According to Gartner, the hardware giant currently holds 25.1% of the worldwide server market in revenues, up 3.2% from the same period last year.
However, Errol Rasit, Gartner’s research director for Data Center Dynamics, told CBR this could change as leading Chinese players target "hyperscale customers" in mature markets with servers that have similar features as more expensive ones from HP.
"Probably HP’s biggest challenge is to look at how to compete with the emerging vendors from the far east, typically Chinese organisations like Huawei and Lenovo, but also manufacturers headquartered in Tawain like Quanta, who have hit the headlines recently because they are selling custom system designs to companies like Facebook for example," he told CBR in a briefing.
"The reason why a Facebook or a Twitter has chosen what we class as ‘self-build’ servers is that they want to reduce the cost of delivering the service to their customer.
"So if HP is to grow in this marketplace, it’s going to affect their profitability because it’s an absolute margin opportunity. It is basically transitioning to a lower cost model. Therefore HP has to keep its investors happy that it can transition to those sort of markets and be successful in enough volume in order to maintain profitability."

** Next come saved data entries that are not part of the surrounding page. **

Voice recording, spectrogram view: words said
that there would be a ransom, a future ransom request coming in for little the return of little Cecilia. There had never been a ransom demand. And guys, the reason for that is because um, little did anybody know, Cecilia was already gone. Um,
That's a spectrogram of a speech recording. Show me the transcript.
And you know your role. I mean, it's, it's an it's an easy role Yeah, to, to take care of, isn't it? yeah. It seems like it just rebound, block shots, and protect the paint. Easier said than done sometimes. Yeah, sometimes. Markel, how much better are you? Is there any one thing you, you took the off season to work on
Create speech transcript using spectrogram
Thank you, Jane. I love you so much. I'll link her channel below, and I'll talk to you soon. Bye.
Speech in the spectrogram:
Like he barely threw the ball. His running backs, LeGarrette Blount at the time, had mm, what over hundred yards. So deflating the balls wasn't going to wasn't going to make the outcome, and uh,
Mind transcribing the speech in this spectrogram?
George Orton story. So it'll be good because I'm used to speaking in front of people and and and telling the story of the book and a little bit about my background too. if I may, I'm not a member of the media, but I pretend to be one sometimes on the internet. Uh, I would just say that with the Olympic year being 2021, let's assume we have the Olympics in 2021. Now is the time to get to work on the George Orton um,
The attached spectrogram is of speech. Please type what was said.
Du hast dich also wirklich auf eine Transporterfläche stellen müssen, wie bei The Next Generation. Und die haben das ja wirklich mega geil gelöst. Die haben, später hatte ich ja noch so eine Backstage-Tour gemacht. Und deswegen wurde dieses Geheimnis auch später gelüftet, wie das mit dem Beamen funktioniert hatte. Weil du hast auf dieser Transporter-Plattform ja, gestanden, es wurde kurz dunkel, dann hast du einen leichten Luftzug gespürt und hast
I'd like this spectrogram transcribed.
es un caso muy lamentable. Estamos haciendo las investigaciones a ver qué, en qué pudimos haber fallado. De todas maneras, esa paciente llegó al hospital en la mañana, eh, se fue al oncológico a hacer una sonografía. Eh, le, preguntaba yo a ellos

He added: "But the bigger challenge for HP is that as the larger more traditional customers, like the banks, finance industry and government start to consider purchasing systems at lower cost points and perhaps consider alternative suppliers, than that will threaten obviously their mainstream server business and profitability."
HP this week released its ProLiant Gen 9 series, an upgrade from its current Gen8 stock, which it claims assures faster deployment, lower operational costs, increased storage space and ease-of-use.

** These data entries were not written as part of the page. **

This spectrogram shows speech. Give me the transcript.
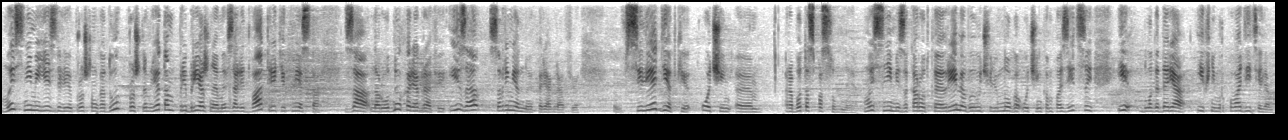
Мы с ними ездили в прошлом году, прошлым летом, прибрежное. Мы взяли два третьих места за народную хореографию и за современную хореографию. В селе детки очень э, работоспособные. Мы с ними за короткое время выучили много очень композиций. И благодаря их руководителям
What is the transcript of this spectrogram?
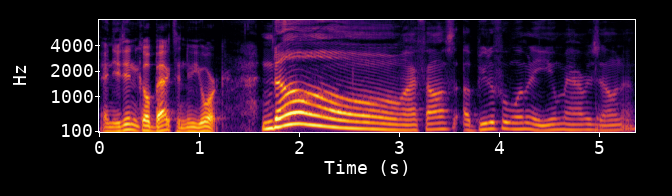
And you didn't go back to New York. No, I found a beautiful woman in Yuma, Arizona,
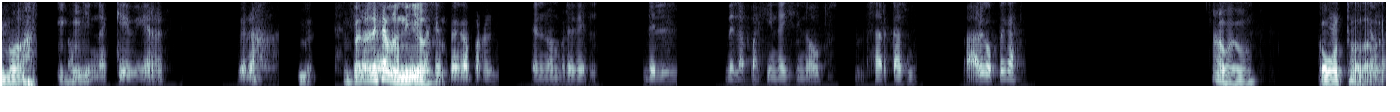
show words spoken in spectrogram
No tiene nada que ver. Pero Pero deja a los niños. pega por el, el nombre del, del de la página y si no, pues sarcasmo. Algo pega. Ah, huevo. Como todo.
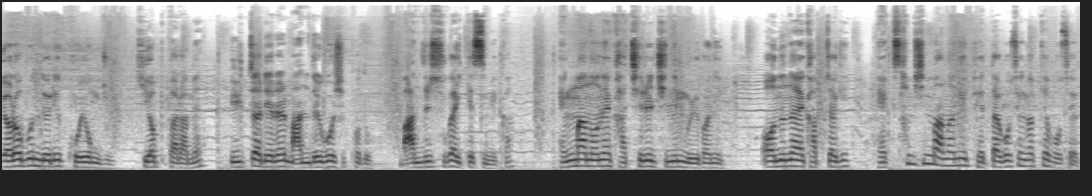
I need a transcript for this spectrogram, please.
여러분들이 고용주, 기업가라면 일자리를 만들고 싶어도 만들 수가 있겠습니까? 100만 원의 가치를 지닌 물건이 어느 날 갑자기 130만 원이 됐다고 생각해 보세요.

Other Gen9 servers will be released over the next 18 months, with the current DL360e and 380e rebranded as the 160 and 180.